He is the most hated man in professional sports.
Boos rain down on him when he plays in away games. People trash him on talk radio shows, TV programs, newspapers, online message boards, etc.
He is Kobe Bryant, guard of the Los Angeles Lakers basketball team. Over the past year and a half, he has become Public Enemy Number One.
People hate him for a variety of reasons, all of which are misconceptions and rumors.
First, is that Bryant is a rapist. The fact of the matter is that only Bryant and the accuser know what really transpired that night in Eagle, Colo. This was a ‘he said, she said’ case.
How can anyone really believe that Bryant raped the accuser when there was no evidence? Is it so hard to believe that maybe the accuser, who was mentally unstable to begin with (she had tried to commit suicide twice before the incident and had been prescribed antipsychotic drug treatment), wanted attention? Maybe it was just a coincidence that the prosecution dropped the criminal charges days before the trial was set to begin in favor of a civil suit. A civil suit would mean that the accuser might get monetary compensation. You draw your own conclusions.

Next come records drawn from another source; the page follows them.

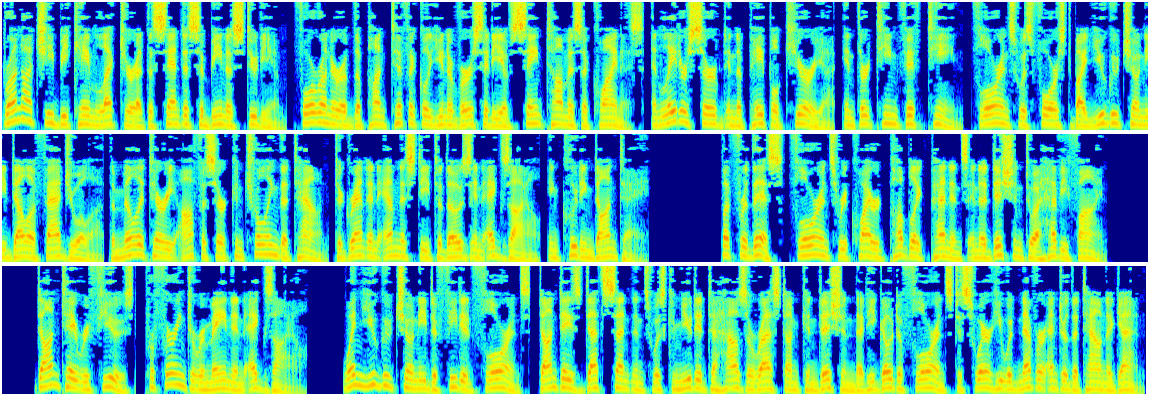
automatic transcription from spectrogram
Brunacci became lector at the Santa Sabina Studium, forerunner of the Pontifical University of St. Thomas Aquinas, and later served in the Papal Curia. In 1315, Florence was forced by Uguccione della Faggiola, the military officer controlling the town, to grant an amnesty to those in exile, including Dante. But for this, Florence required public penance in addition to a heavy fine. Dante refused, preferring to remain in exile. When Uguccione defeated Florence, Dante's death sentence was commuted to house arrest on condition that he go to Florence to swear he would never enter the town again.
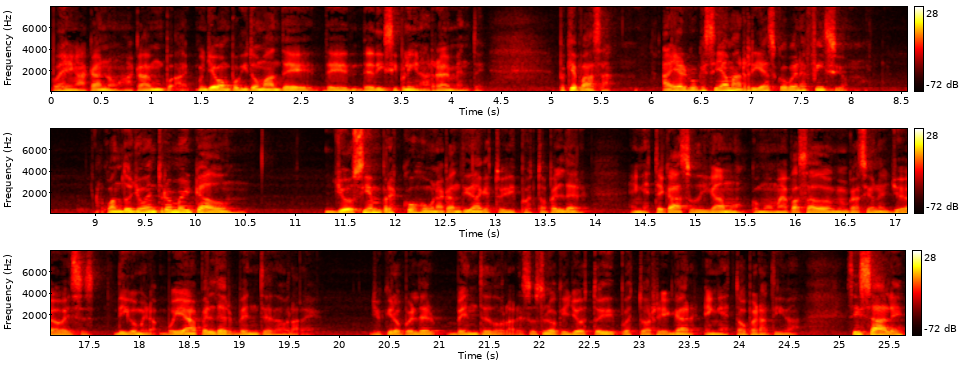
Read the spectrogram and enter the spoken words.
pues en acá no, acá lleva un poquito más de, disciplina realmente. Pues ¿qué pasa? Hay algo que se llama riesgo-beneficio. Cuando yo entro al mercado, yo siempre escojo una cantidad que estoy dispuesto a perder. En este caso, digamos, como me ha pasado en ocasiones, yo a veces digo, mira, voy a perder 20 dólares. Yo quiero perder 20 dólares. Eso es lo que yo estoy dispuesto a arriesgar en esta operativa. Si sale,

Second is that Bryant drove Phil Jackson and Shaquille O’Neal out of town. Jackson, the Laker coach from 1999 to 2004, finished his five-year contract this past June. He was not fired.

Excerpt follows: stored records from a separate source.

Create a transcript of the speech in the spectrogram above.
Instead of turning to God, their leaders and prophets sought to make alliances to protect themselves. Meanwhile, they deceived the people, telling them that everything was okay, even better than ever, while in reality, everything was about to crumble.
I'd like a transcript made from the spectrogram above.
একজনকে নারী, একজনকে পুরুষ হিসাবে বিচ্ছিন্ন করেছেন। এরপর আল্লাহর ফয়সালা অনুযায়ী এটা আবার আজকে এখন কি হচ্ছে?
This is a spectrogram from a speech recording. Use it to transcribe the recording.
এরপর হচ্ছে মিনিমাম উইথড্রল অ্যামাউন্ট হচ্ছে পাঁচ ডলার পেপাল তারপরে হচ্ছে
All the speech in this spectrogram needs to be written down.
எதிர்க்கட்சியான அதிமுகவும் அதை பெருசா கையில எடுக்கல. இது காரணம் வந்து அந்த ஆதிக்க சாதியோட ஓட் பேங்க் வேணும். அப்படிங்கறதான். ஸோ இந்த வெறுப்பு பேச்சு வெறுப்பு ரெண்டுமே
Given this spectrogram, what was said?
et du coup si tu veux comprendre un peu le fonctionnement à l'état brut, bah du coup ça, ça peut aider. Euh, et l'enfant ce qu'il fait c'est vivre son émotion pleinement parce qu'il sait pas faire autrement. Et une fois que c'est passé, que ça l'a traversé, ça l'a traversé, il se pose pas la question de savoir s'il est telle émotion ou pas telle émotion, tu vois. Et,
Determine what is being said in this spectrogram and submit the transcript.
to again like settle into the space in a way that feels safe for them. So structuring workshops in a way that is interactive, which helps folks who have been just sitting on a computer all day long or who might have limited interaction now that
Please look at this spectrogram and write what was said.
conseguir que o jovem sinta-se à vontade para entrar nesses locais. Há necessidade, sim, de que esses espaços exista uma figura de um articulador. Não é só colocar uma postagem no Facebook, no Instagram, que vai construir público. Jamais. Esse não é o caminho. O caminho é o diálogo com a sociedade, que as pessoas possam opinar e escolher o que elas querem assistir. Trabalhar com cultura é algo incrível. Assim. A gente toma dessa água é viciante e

The Laker owner, Dr. Jerry Buss, and Jackson mutually agreed to part ways. The truth was that Buss did not want to fork over so much money for a new contract for Jackson when the team did not win the championship during the last two years he coached.

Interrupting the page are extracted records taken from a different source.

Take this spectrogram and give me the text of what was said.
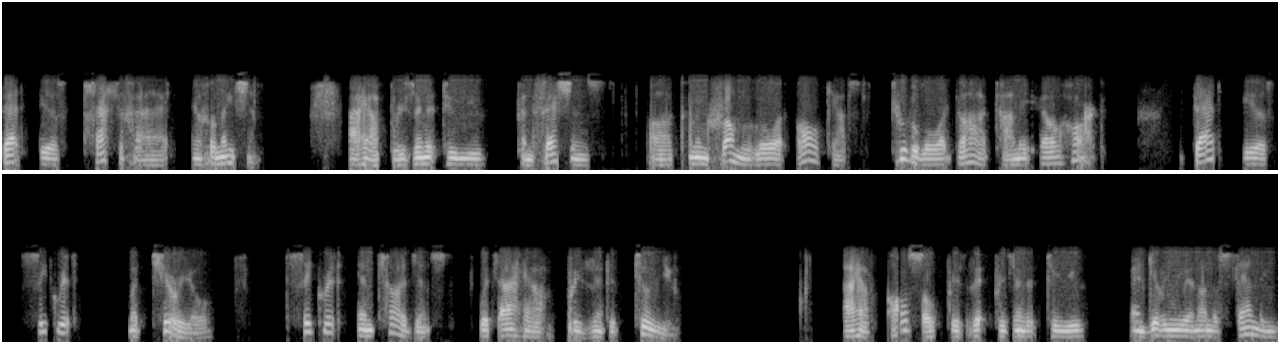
That is classified information. I have presented to you confessions uh, coming from Lord, all caps, to the Lord God, Tommy L. Hart. That is secret material, secret intelligence, which I have presented to you. I have also pre- presented to you and given you an understanding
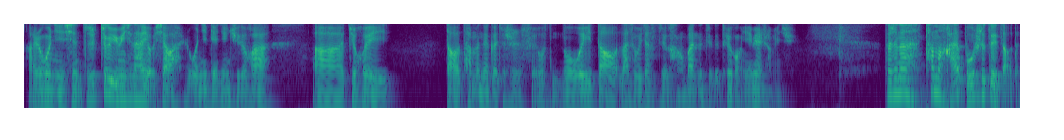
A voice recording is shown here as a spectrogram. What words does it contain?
啊。如果你现就是这个域名现在还有效啊，如果你点进去的话啊，就会到他们那个就是飞挪威到拉斯维加斯这个航班的这个推广页面上面去。但是呢，他们还不是最早的。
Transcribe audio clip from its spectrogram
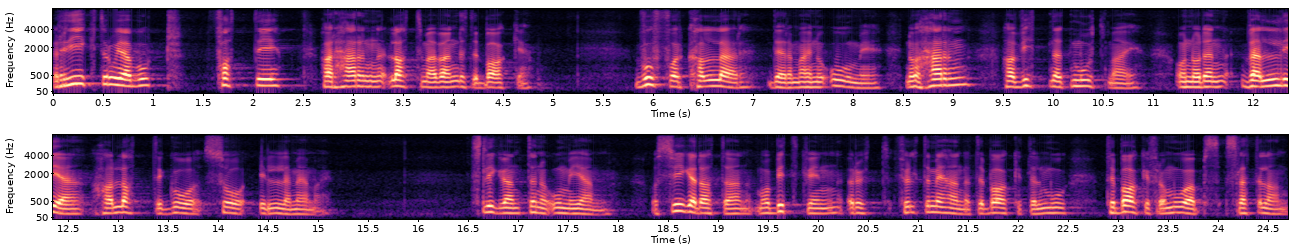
Rik dro jeg bort, fattig har Herren latt meg vende tilbake. Hvorfor kaller dere meg Noomi når Herren har vitnet mot meg, og når den veldige har latt det gå så ille med meg? Slik vendte Noomi hjem, og svigerdatteren, moabittkvinnen Ruth, fulgte med henne tilbake, Mo, tilbake fra Moabs sletteland.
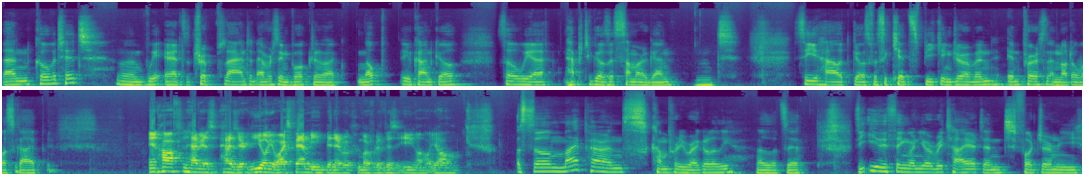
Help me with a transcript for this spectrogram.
then COVID hit. Uh, we had the trip planned and everything booked, and like, nope, you can't go. So we are happy to go this summer again and see how it goes with the kids speaking German in person and not over Skype. And how often have you, has your, you or your wife's family been able to come over to visit you, y'all? So my parents come pretty regularly. Well, that's a, the easy thing when you're retired and for Germany,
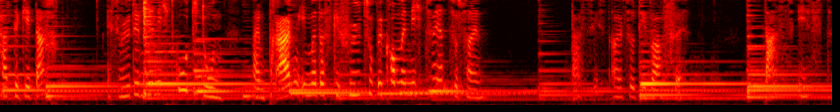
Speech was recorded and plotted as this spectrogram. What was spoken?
hatte gedacht, es würde mir nicht gut tun, beim Tragen immer das Gefühl zu bekommen, nichts wert zu sein. Das ist also die Waffe. Das ist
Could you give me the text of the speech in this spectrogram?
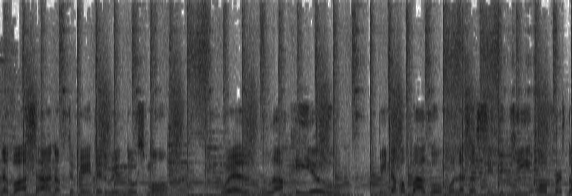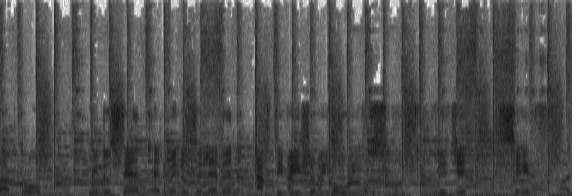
ka na ba sa unactivated Windows mo? Well, lucky you! Pinakabago mula sa cdkeyoffer.com. Windows 10 and Windows 11 activation codes. Legit, safe, at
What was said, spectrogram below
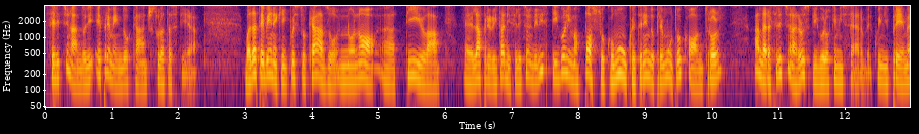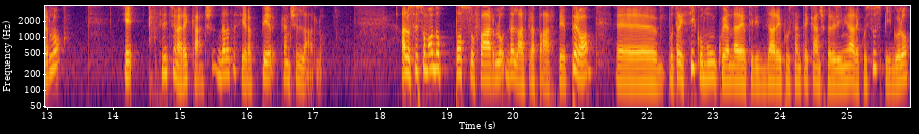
selezionandoli e premendo Canch sulla tastiera. Badate bene che in questo caso non ho attiva eh, la priorità di selezione degli spigoli, ma posso comunque, tenendo premuto CTRL, andare a selezionare lo spigolo che mi serve. Quindi premerlo selezionare Catch dalla tastiera per cancellarlo. Allo stesso modo posso farlo dall'altra parte, però eh, potrei sì comunque andare a utilizzare il pulsante Canch per eliminare questo spigolo,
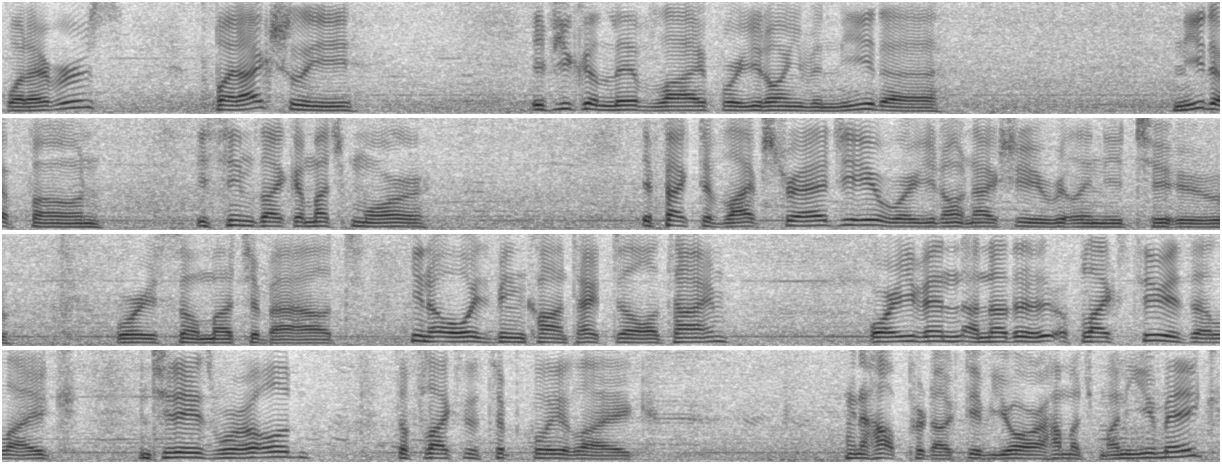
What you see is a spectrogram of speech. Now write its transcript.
whatevers but actually, if you could live life where you don't even need a need a phone, it seems like a much more effective life strategy where you don't actually really need to worry so much about, you know, always being contacted all the time. Or even another flex too is that like in today's world, the flex is typically like you know how productive you are, how much money you make.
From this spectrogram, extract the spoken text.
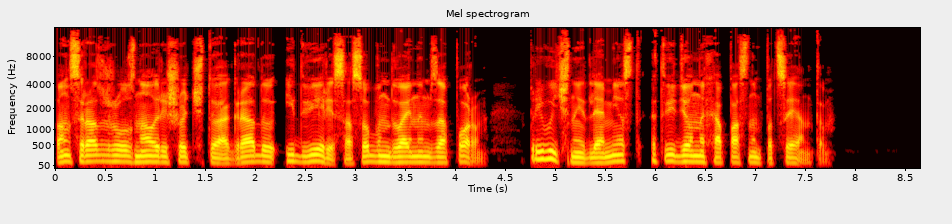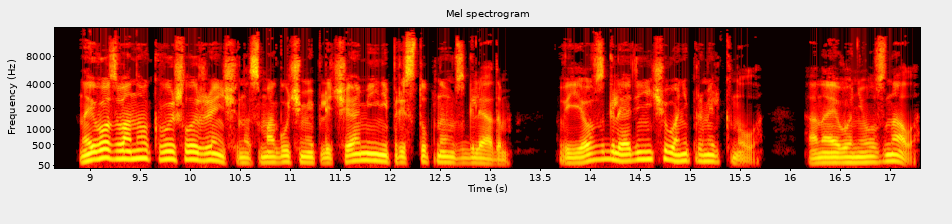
Он сразу же узнал решетчатую ограду и двери с особым двойным запором, привычные для мест, отведенных опасным пациентам. На его звонок вышла женщина с могучими плечами и неприступным взглядом. В ее взгляде ничего не промелькнуло. Она его не узнала.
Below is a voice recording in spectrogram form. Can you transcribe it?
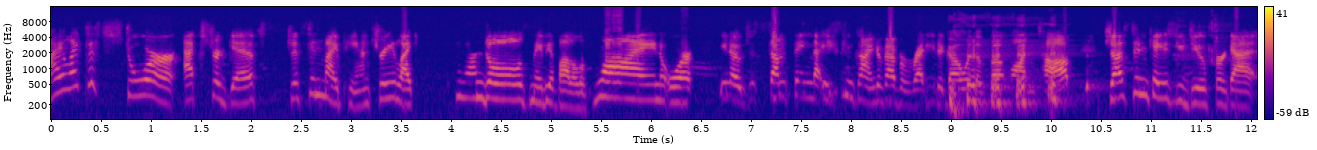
I like to store extra gifts just in my pantry, like candles, maybe a bottle of wine, or you know, just something that you can kind of have ready to go with a bow on top, just in case you do forget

As for O’Neal, it was O’Neal himself who demanded to be traded. Similar to Jackson’s situation, Buss did not want to give O’Neal his contract extension, which he desperately wanted.
The team had failed to win the championship the last two years and Buss could not afford to give O’Neal what he demanded because his contract alone would eat up the team’s salary cap.
With O’Neal’s contract, the team would only have been able to sign players who would play for the veteran’s minimum or mid-level exception.
Typically these players are either not very skilled or extremely hard to come by since most players don’t want to take a pay cut. Buss did the only thing he could do; he traded O’Neal while he still had some value for some younger players. If he had waited too long, Buss would have been stuck with O’Neal’s contract crippling the team, even though he is an aging player who consistently came into training camp out of shape and injured and with absolutely no trade value.
Third is that Bryant is overrated, cocky, a ball hog on the court and antisocial off the court.
Despite everything that has happened, Bryant is still one of the best players in the NBA and he still has yet to reach his peak.
This year, he ranks second in the NBA in points per game (27.8), second in triple-doubles (4.0), third in free throws per game (10.29), and eigth in efficiency ranking (24.17).
Bryant can do it all, from sky-high dunks to acrobatic layups. He is also one of the most reliable clutch players in the league, definitely someone you would want to take a last-second shot in a game.
Sure, Bryant is cocky on the court. But no more cocky than the next superstar. Most of the great players were cocky. One has to be to achieve great things. Bryant himself has said, ‘If you don’t believe in yourself, nobody else will.’ This year, he is averaging 6.6 assists per game, which is more than adequate for a shooting guard. Besides, he is the best player on the team and he should take the most shots.
Sure, Bryant isn’t as loud and social as other players, but that’s just his personality. He is introverted and this year he has made more of an effort to hang out with his teammates.
He is spending more time with his teammates off the court than ever before. And contrary to popular belief, Bryant does do community work; he just chooses not to publicize it. Bryant was recently nominated for the NBA Community Assist Award for the month of January.
I’m not saying that Bryant is perfect; he is far from it. He has obviously made mistakes, as we all have at some point in our lives. I see a misunderstood young man who has been portrayed as the devil by the media. The media has rarely highlighted the many positive traits Bryant posses, instead only highlighting the negatives.
They know that the negatives will get more attention than the positives and this is what sells. As sports casters on ESPN have said, ‘Athletes are never remembered for what they did right, they are only remembered by what they did so wrong.’ We must also remember that the media does not know everything that goes on behind the scenes, despite what they may want you to believe.
At the end of the day, Bryant just wants to play basketball. Just remember that the next time you judge him.
Betty Hwang is a first-year undecided/undeclared major.
Filed Under: Opinion